Thrombotic microangiopathies (TMAs) involve rare diseases with severe clinical symptoms that may be induced by autoimmune mechanisms. Common characteristics of these disorders affecting both children and young adults are thrombocytopenia and hemolytic anemia, potentially leading to death when untreated. Research results of the last few years revealed key pathogenetic components of TMAs, however basic mechanisms have not been clarified yet.
Atypical hemolytic uremic syndrome (aHUS) is related to the dysregulation of the alternative complement pathway evolving as a result of low penetrance mutations and risk polymorphisms or autoantibodies against complement factor H. Thrombotic thrombocytopenic purpura (TTP) primarily occurs due to the development of inhibitory autoantibodies against von Willebrand factor-cleaving protease (ADAMTS13) that was recently reported to be linked to certain HLA alleles. We studied the etiology and molecular pathogenesis of aHUS and TTP in affected patients and numerous healthy individuals. We revealed characteristics of pathogenic autoantibodies, such as epitope specificity, genetic and environmental (infective) linkage, by comparing patient and control samples. Furthermore, functional defects (due to mutations or autoantibodies) of new target molecules with potential role in the pathogenesis of TMAs were also studied as low penetrance of yet known disease predisposing mutations denotes additional pathogenetic constituents.
Significance of the project

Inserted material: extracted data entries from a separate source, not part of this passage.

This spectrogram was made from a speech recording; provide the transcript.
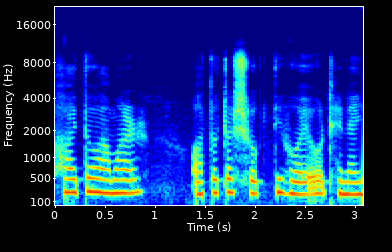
হয়তো আমার অতটা শক্তি হয়ে ওঠে নাই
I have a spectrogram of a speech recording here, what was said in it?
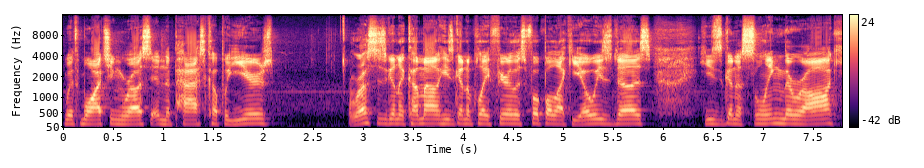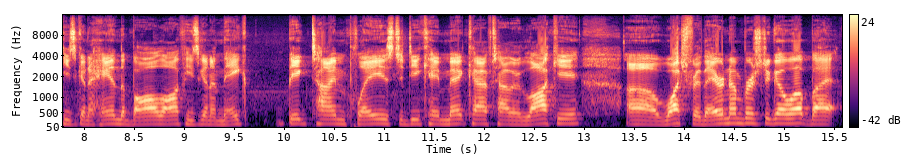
with watching Russ in the past couple years. Russ is going to come out. He's going to play fearless football like he always does. He's going to sling the rock. He's going to hand the ball off. He's going to make big time plays to DK Metcalf, Tyler Lockett. Uh, watch for their numbers to go up. But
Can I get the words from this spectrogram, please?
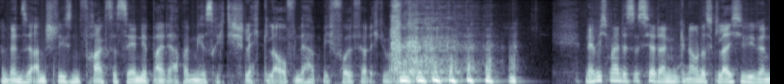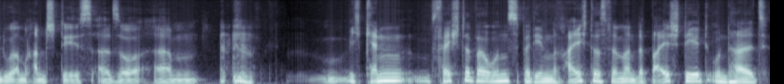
und wenn sie anschließend fragst, das sehen dir beide, aber mir ist richtig schlecht gelaufen, der hat mich voll fertig gemacht. ne, ich meine, das ist ja dann genau das gleiche, wie wenn du am Rand stehst. Also, ähm, ich kenne Fechter bei uns, bei denen reicht das, wenn man dabei steht und halt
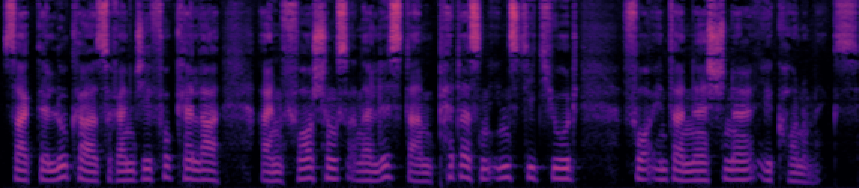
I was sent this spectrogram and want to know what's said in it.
sagte Lukas Renji Fokella, ein Forschungsanalyst am Patterson Institute for International Economics.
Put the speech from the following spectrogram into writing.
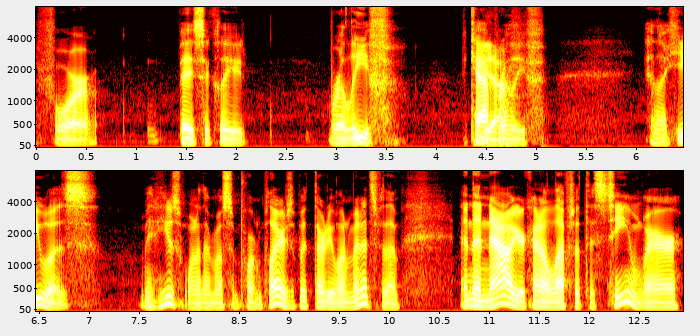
for basically relief, cap Yeah. relief. And like he was, I mean, he was one of their most important players. He played 31 minutes for them. And then now you're kind of left with this team where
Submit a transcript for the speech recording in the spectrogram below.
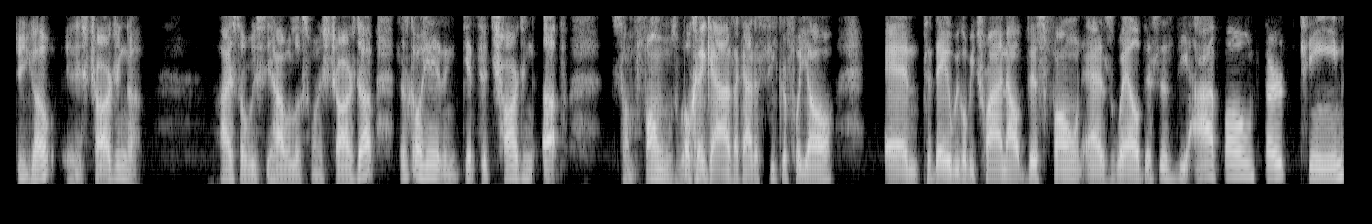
There you go. It is charging up. All right, so we see how it looks when it's charged up. Let's go ahead and get to charging up some phones. Okay, guys, I got a secret for y'all. And today we're going to be trying out this phone as well. This is the iPhone 13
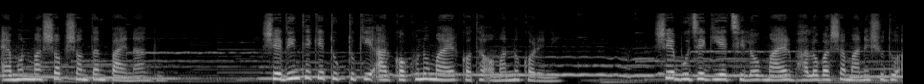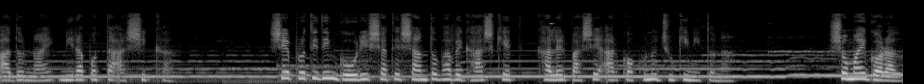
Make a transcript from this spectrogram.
এমন মা সব সন্তান পায় না সেদিন থেকে টুকটুকি আর কখনো মায়ের কথা অমান্য করেনি। সে বুঝে গিয়েছিল মায়ের ভালোবাসা মানে শুধু আদর নয়, নিরাপত্তা আর শিক্ষা। সে প্রতিদিন গৌরীর সাথে শান্তভাবে ঘাস ক্ষেত খালের পাশে আর কখনো ঝুঁকি নিত না। সময় গড়াল।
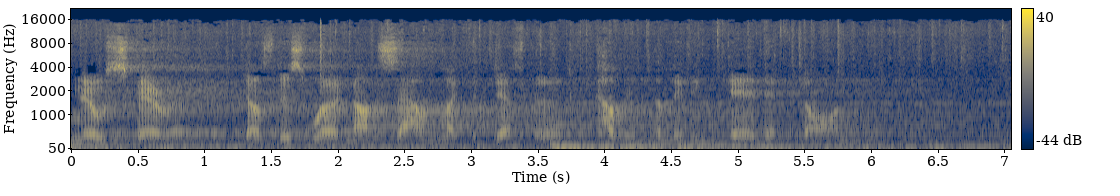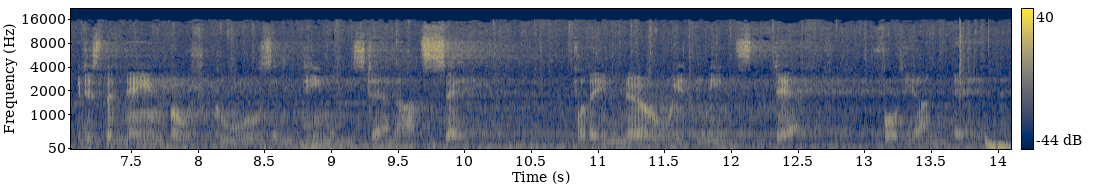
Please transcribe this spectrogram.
Nosfero. Does this word not sound like the death bird culling the living dead at dawn? It is the name both ghouls and demons dare not say, for they know it means death for the undead.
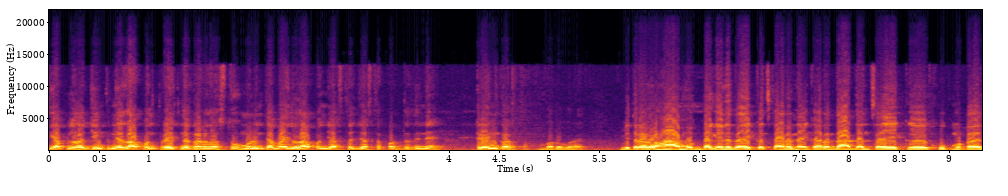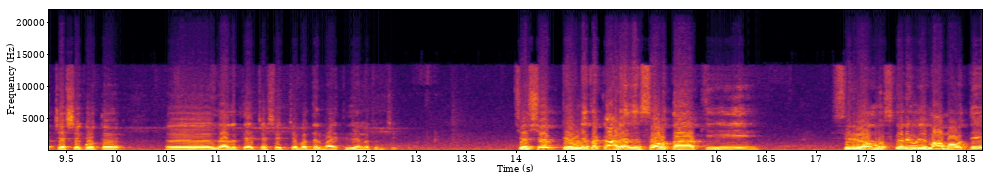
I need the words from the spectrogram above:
ती आपल्याला जिंकण्याचा आपण प्रयत्न करत असतो. म्हणून त्या बैलाला आपण जास्तीत जास्त पद्धतीने ट्रेन करतो. बरोबर आहे. मित्रांनो हा मुद्दा घेण्याचं एकच कारण आहे. कारण दादांचा एक खूप मोठा चषक होतं. दादा त्या चषकच्या बद्दल माहिती द्या ना तुमची. चषक ठेवण्याचं कारण असं होता की श्रीराम भस्करे म्हणजे मामा होते.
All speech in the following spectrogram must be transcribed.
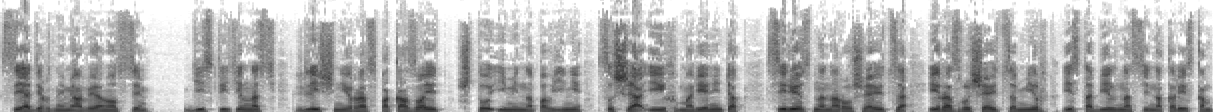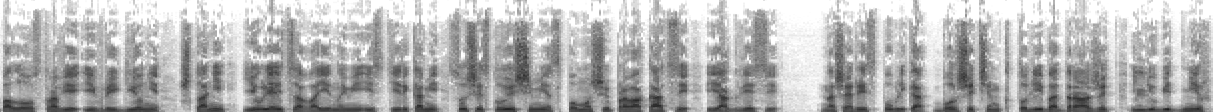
с ядерным авианосцем. Действительность лишний раз показывает, что именно по вине США и их марионеток серьезно нарушаются и разрушаются мир и стабильность на Корейском полуострове и в регионе, что они являются военными истериками, существующими с помощью провокаций и агрессии. Наша республика больше, чем кто-либо дрожит и любит мир,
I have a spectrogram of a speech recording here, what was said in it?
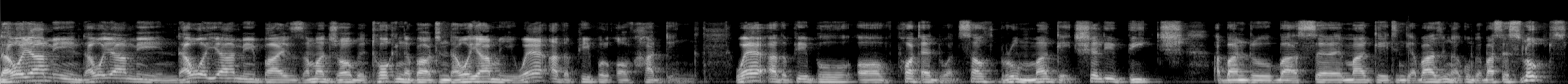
Ndawo Yami, Ndawo Yami, Ndawo Yami by Zama Jobe talking about Ndawo Yami. Where are the people of Harding? Where are the people of Port Edward, Southbroom, Margate, Shelley Beach? Abantu base Margate ngiyabazi ngakumbe base Slopes.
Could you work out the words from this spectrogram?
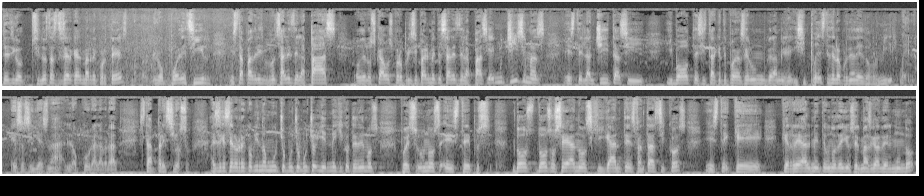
Les digo, si no estás cerca del Mar de Cortés, pues, digo, puedes ir, está padrísimo, sales de La Paz o de Los Cabos, pero principalmente sales de La Paz y hay muchísimas este, lanchitas y, y botes y tal que te pueden hacer un gran viaje. Y si puedes tener la oportunidad de dormir, bueno, eso sí ya es una locura, la verdad. Está precioso. Así que se lo recomiendo mucho, mucho, mucho. Y en México tenemos pues unos, este, pues, dos, dos océanos gigantes, fantásticos, este, que, que realmente uno de ellos es el más grande del mundo,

Funding of the project helped to describe basic immunological mechanisms (genetic linkage of autoantibody development and the role of infections) and new molecular components of a rare, but potentially life-threatening disorder. Revealing characteristics of pathogenic autoantibodies (epitope specificity, mechanism of development) contributed to a better understanding of the pathogenesis of thrombotic microangiopathies, helped to clarify causality and hence facilitate planning of new interventional points. Analysis of new genetic variations identified by the successful execution of this project can also be utilized in prenatal diagnostics, as with the integration of the existing and new data, disease risk can be estimated more accurately. Newly described and characterized mutations help to assess disease recurrence risk in patients with end stage renal disease waiting for kidney transplantation.